§ **Supplied material**
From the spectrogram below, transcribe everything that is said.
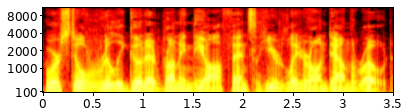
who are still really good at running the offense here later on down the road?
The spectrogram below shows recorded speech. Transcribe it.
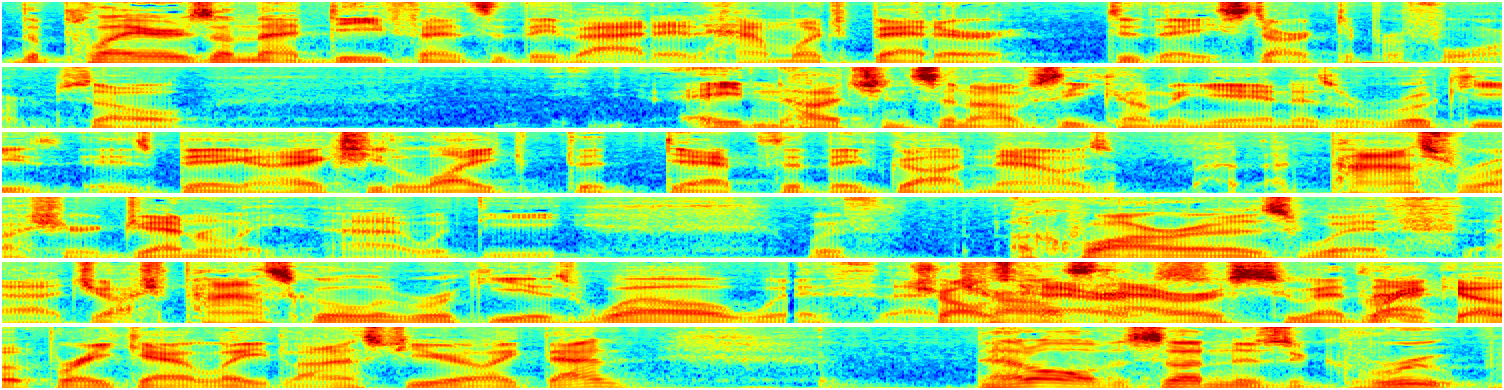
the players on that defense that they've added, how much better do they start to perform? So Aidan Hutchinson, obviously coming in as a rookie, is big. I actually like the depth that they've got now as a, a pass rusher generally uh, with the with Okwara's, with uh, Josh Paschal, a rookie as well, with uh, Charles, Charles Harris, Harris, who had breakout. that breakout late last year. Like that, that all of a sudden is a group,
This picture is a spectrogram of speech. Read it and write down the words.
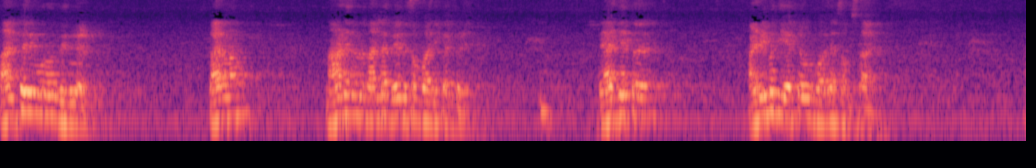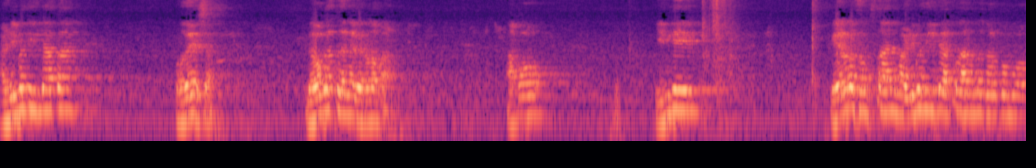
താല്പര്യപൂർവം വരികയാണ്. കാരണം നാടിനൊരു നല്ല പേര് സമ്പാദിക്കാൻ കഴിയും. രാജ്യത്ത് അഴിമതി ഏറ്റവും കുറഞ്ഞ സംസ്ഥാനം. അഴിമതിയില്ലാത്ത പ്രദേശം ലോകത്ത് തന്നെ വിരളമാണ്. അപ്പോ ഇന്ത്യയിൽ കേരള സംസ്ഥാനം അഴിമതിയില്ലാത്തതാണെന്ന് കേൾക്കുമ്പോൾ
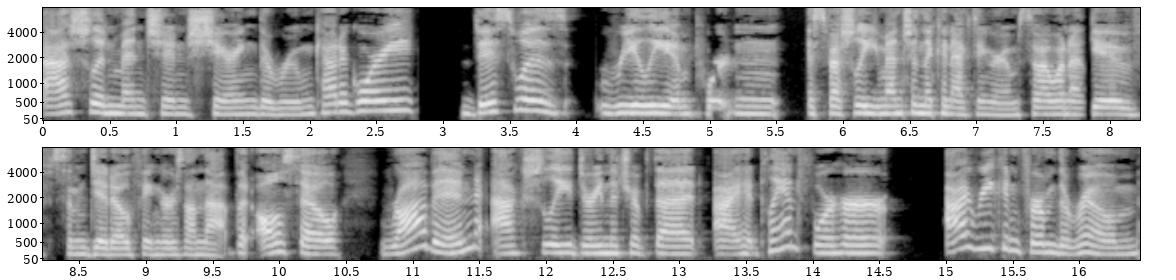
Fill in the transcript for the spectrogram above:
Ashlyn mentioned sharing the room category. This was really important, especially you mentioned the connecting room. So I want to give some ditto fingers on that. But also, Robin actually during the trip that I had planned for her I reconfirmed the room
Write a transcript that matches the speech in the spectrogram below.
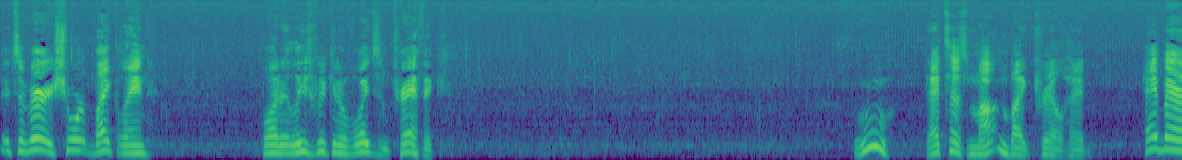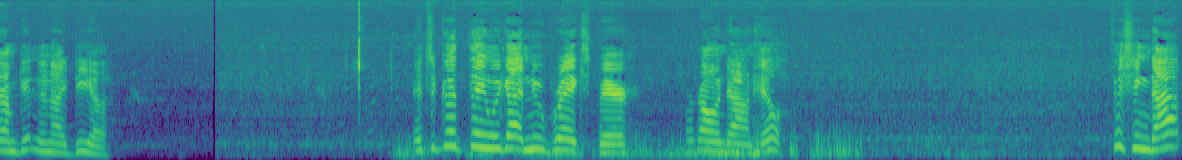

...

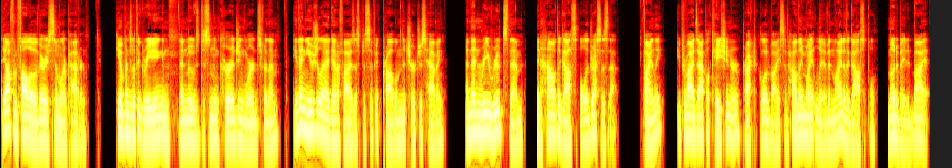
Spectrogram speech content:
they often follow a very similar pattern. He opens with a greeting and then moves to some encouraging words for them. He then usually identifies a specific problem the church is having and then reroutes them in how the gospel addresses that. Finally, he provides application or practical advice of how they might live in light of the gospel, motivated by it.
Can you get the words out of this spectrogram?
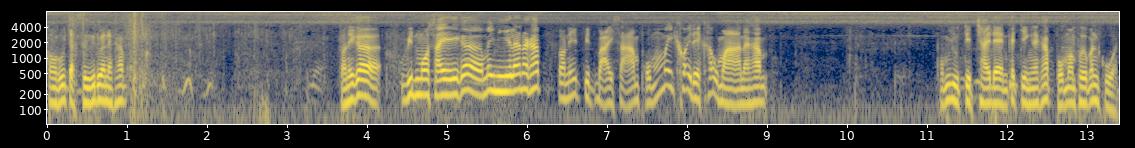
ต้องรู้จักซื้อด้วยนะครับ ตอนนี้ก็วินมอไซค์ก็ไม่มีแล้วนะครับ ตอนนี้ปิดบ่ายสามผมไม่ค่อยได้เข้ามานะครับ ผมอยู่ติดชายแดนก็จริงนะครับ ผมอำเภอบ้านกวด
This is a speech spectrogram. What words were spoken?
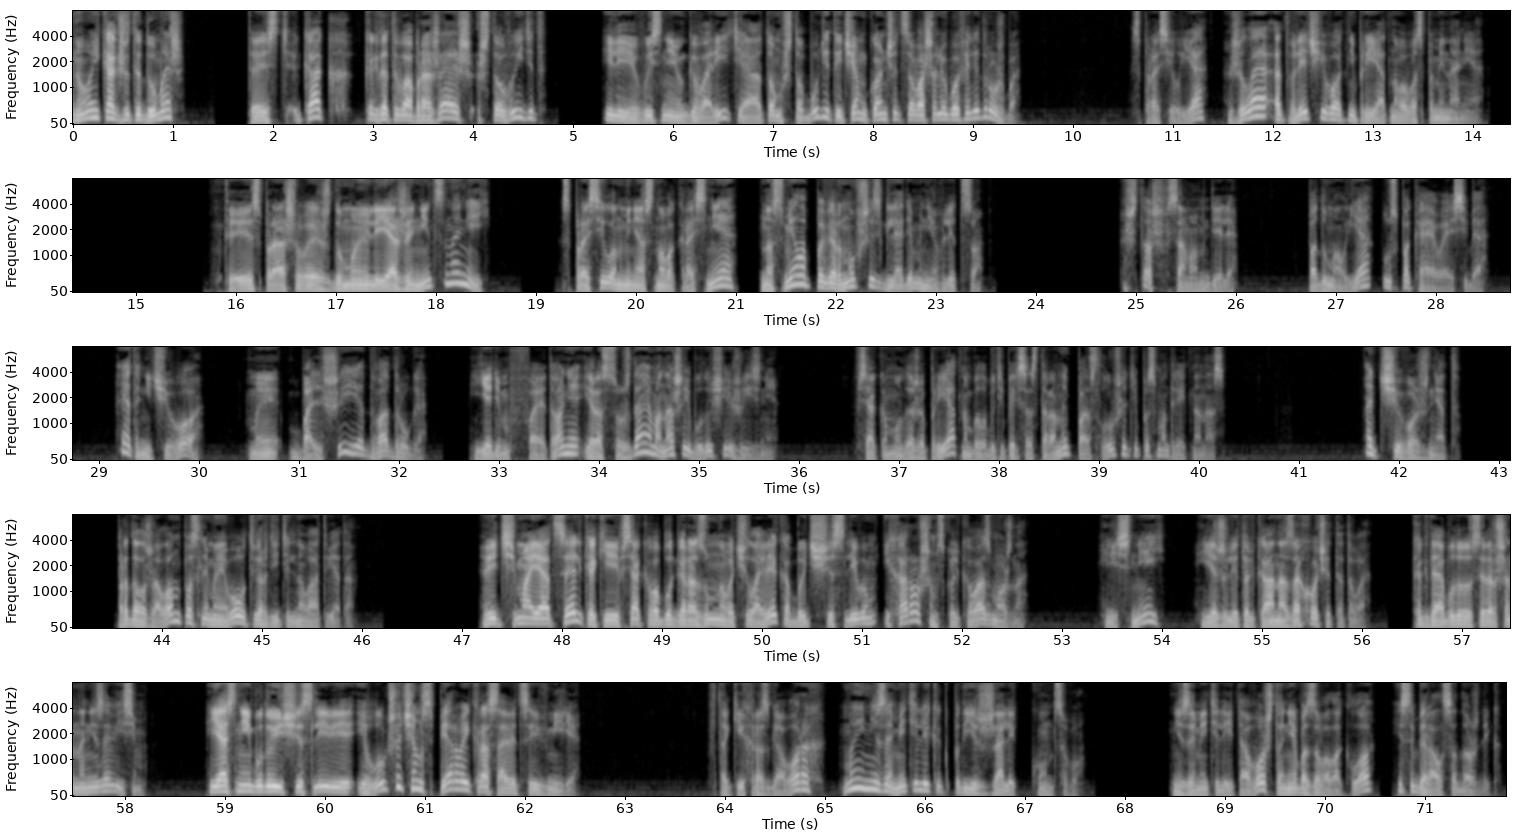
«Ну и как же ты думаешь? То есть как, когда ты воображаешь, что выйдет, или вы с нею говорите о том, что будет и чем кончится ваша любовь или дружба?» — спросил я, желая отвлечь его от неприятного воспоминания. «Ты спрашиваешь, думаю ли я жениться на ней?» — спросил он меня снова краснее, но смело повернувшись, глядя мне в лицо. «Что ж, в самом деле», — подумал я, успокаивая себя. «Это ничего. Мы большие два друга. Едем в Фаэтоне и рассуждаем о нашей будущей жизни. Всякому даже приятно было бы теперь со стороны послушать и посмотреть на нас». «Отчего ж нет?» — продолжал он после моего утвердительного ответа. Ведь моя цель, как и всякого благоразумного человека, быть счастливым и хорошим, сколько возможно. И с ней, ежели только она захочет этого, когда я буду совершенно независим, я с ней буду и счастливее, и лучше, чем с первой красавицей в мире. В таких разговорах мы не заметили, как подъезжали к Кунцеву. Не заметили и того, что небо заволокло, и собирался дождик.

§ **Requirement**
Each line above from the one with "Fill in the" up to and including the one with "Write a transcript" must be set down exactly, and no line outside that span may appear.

§ **Answer space**
Fill in the transcript for the spectrogram above:
Ashlyn mentioned sharing the room category. This was really important, especially you mentioned the connecting room. So I want to give some ditto fingers on that. But also, Robin actually during the trip that I had planned for her I reconfirmed the room
Write a transcript that matches the speech in the spectrogram below.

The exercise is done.